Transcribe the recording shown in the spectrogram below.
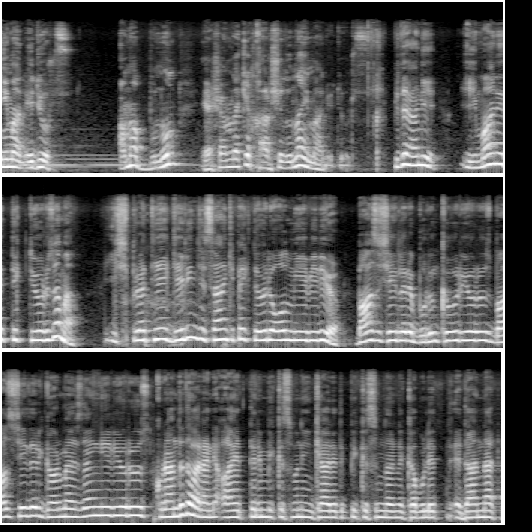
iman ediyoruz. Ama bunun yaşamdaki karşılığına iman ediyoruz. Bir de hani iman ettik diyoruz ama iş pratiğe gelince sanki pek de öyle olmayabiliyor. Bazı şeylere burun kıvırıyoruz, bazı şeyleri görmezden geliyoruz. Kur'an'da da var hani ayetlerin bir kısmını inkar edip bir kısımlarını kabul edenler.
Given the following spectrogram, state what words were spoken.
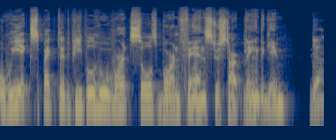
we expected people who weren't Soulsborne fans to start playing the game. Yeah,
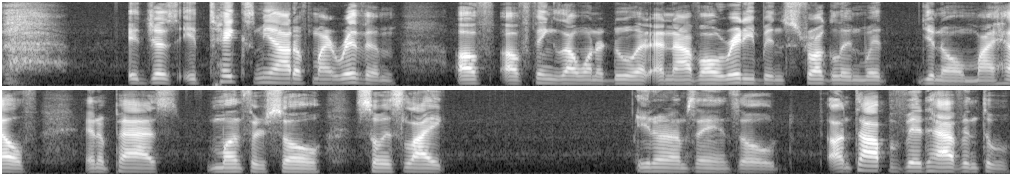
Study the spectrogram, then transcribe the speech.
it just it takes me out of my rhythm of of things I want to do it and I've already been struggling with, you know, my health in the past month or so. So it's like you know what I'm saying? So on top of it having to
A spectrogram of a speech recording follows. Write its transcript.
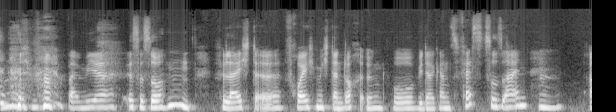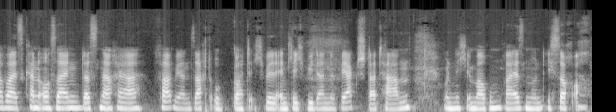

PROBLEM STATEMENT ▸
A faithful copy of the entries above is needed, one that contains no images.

ANSWER SPACE ▸
Transcribe the recording shown in the spectrogram below.
iman ediyoruz. Ama bunun yaşamdaki karşılığına iman ediyoruz. Bir de hani iman ettik diyoruz ama iş pratiğe gelince sanki pek de öyle olmayabiliyor. Bazı şeylere burun kıvırıyoruz, bazı şeyleri görmezden geliyoruz. Kur'an'da da var hani ayetlerin bir kısmını inkar edip bir kısımlarını kabul edenler.
Given the following spectrogram, state what words were spoken.
we expected people who weren't Soulsborne fans to start playing the game. Yeah,
Study the spectrogram, then transcribe the speech.
it just it takes me out of my rhythm of of things I want to do it and I've already been struggling with, you know, my health in the past month or so. So it's like you know what I'm saying? So on top of it having to
A spectrogram of a speech recording follows. Write its transcript.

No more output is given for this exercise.